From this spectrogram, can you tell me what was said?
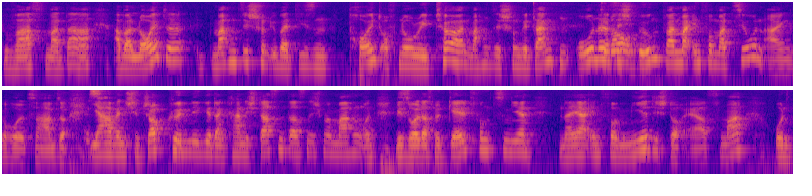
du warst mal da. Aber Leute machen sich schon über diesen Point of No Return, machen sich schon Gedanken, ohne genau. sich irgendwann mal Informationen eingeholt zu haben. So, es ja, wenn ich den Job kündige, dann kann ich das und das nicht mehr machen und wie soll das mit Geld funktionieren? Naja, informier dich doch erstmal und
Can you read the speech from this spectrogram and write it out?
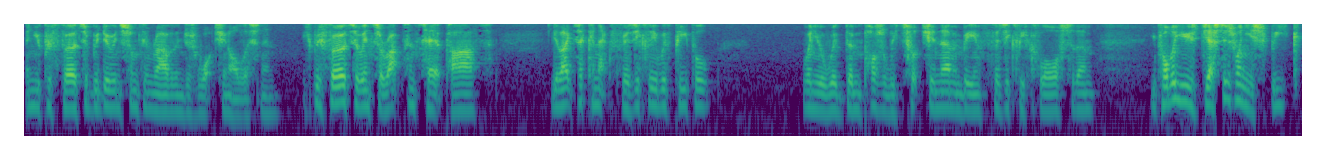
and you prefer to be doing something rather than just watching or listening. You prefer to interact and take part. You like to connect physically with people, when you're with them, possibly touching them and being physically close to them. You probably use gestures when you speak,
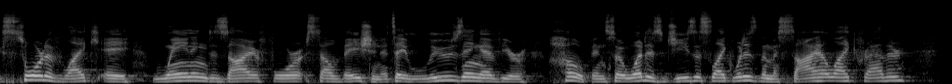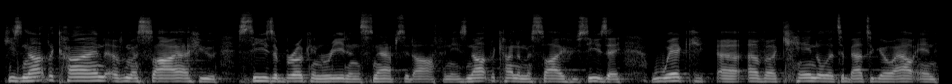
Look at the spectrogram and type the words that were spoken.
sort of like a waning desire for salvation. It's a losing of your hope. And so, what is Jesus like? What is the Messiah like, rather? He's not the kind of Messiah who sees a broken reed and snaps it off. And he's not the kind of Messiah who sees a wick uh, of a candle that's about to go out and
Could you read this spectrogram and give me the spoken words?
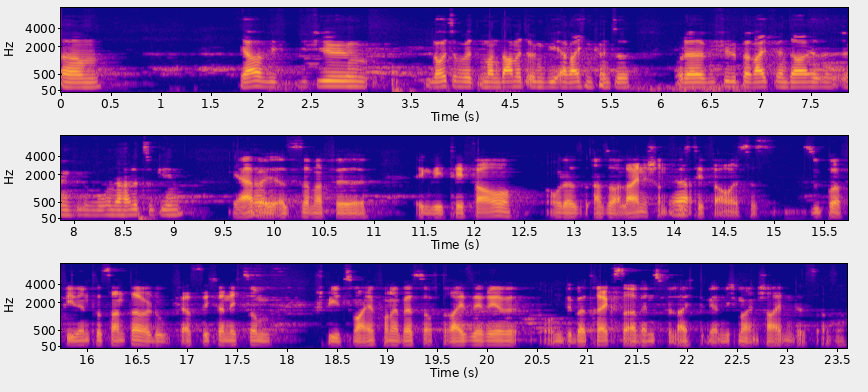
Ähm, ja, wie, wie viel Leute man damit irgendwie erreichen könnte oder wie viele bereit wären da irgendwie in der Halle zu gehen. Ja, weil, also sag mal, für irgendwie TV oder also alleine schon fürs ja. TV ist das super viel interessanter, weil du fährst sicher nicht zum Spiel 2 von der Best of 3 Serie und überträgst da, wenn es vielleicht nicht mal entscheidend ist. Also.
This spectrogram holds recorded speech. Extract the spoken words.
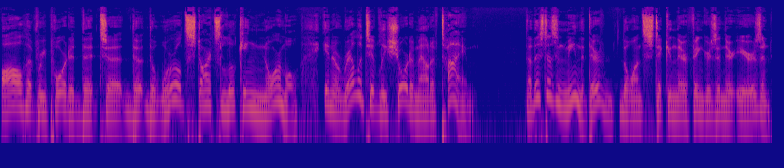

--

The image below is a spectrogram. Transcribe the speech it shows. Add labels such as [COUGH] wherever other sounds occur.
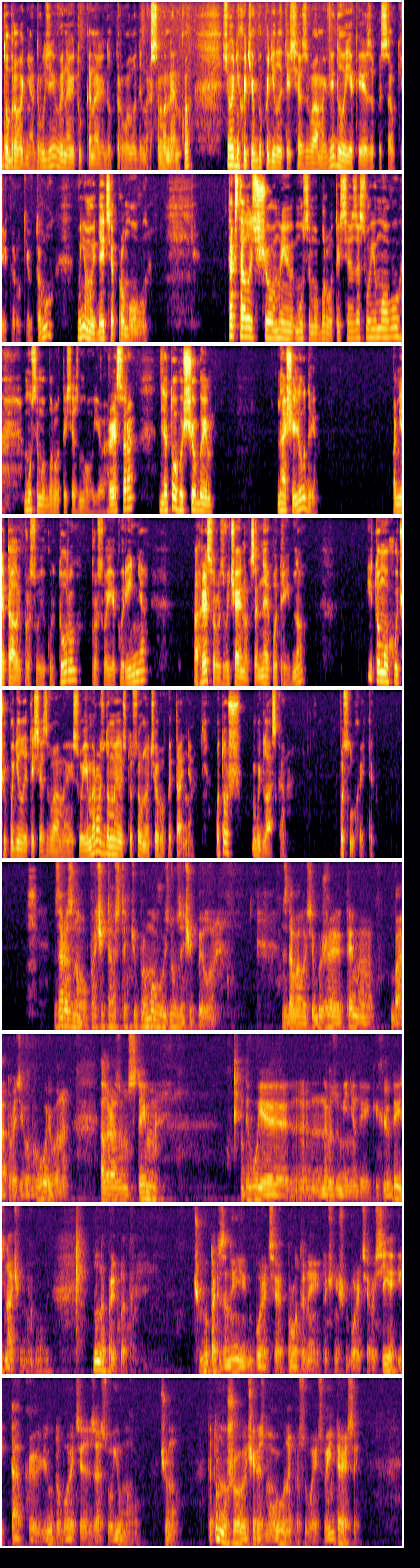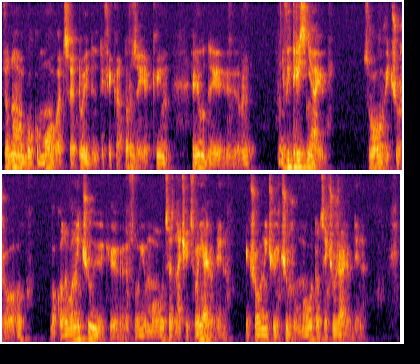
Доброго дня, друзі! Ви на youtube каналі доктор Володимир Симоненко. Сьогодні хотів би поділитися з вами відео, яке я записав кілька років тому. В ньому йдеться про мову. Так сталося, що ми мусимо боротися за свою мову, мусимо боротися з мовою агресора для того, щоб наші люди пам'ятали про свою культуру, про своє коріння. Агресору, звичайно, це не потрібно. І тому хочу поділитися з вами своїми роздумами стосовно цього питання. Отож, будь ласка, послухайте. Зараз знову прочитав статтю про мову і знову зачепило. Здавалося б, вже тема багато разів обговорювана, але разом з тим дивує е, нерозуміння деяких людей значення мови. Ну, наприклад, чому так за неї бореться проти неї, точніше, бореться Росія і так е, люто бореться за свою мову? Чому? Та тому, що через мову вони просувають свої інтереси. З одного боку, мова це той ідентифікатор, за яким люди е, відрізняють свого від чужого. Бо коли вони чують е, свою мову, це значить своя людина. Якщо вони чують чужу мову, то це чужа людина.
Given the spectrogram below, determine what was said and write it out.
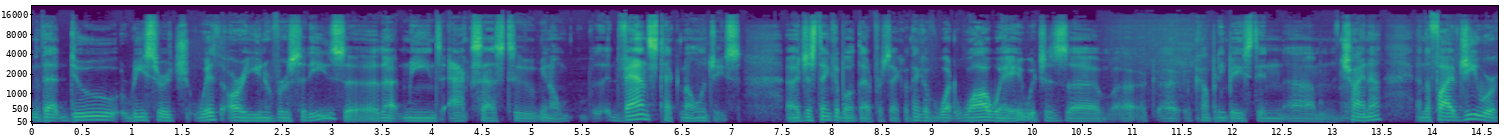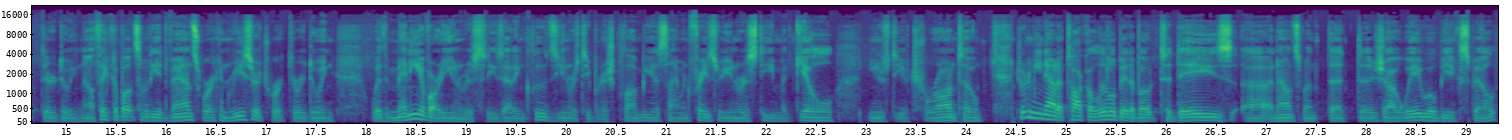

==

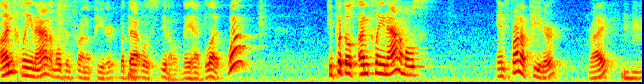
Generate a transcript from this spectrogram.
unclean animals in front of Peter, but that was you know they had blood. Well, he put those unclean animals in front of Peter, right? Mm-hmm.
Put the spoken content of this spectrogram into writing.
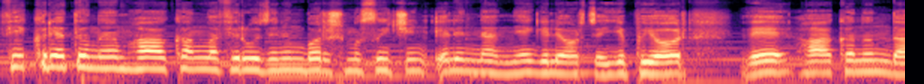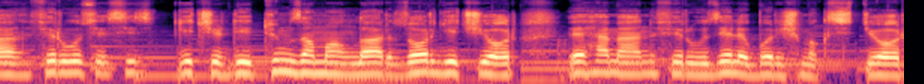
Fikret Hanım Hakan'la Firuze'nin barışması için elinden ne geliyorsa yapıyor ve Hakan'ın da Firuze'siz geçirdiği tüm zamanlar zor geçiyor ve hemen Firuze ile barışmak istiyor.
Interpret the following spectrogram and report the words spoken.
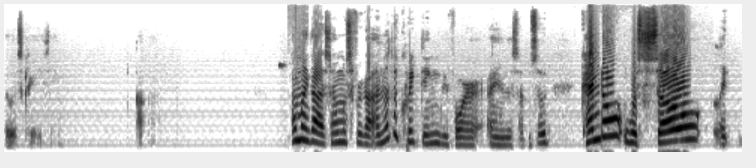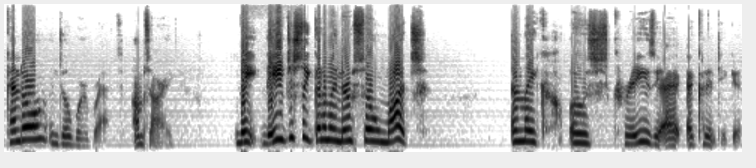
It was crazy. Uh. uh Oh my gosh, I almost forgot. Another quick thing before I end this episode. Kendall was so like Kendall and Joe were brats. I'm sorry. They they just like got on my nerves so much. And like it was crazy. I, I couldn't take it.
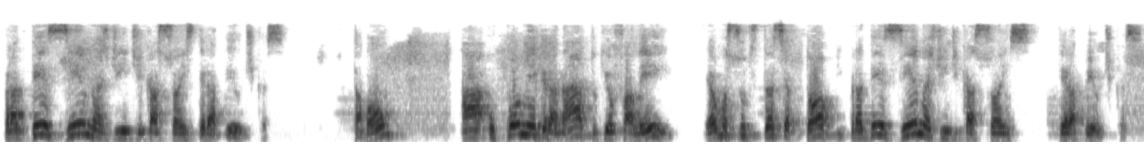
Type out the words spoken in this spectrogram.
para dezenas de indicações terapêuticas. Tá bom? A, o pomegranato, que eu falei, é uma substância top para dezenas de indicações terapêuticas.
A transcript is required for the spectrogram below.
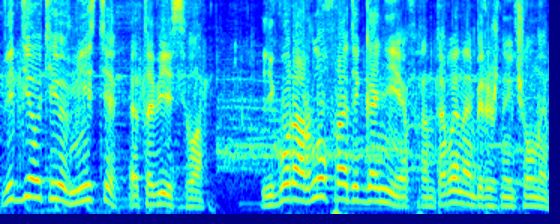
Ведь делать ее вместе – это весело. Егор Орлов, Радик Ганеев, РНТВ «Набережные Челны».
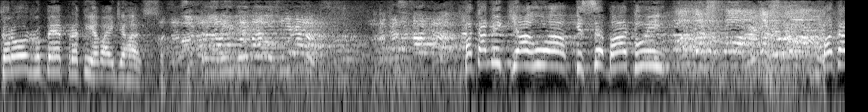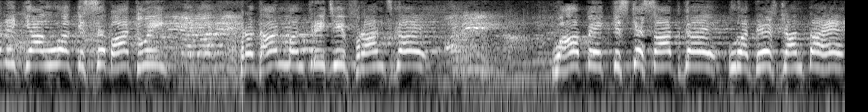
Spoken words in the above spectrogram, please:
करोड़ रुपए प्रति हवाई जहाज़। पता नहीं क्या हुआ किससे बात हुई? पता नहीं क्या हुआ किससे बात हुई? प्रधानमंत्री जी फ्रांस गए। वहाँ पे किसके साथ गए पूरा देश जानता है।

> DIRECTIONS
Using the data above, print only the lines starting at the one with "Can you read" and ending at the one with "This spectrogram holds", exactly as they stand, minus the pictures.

> OUTPUT OF THE EXERCISE
Can you read the speech from this spectrogram and write it out?
and you prefer to be doing something rather than just watching or listening. You prefer to interact and take part. You like to connect physically with people, when you're with them, possibly touching them and being physically close to them. You probably use gestures when you speak,
Look at the spectrogram and type the words that were spoken.
sort of like a waning desire for salvation. It's a losing of your hope. And so, what is Jesus like? What is the Messiah like, rather? He's not the kind of Messiah who sees a broken reed and snaps it off. And he's not the kind of Messiah who sees a wick uh, of a candle that's about to go out and
Could you read this spectrogram and give me the spoken words?
Ähm, ja, wie, wie viel Leute man damit irgendwie erreichen könnte oder wie viele bereit wären da irgendwie in der Halle zu gehen. Ja, weil, also sag mal, für irgendwie TV oder also alleine schon fürs ja. TV ist das super viel interessanter, weil du fährst sicher nicht zum Spiel 2 von der Best of 3 Serie und überträgst da, wenn es vielleicht nicht mal entscheidend ist. Also.
This spectrogram holds recorded speech. Extract the spoken words.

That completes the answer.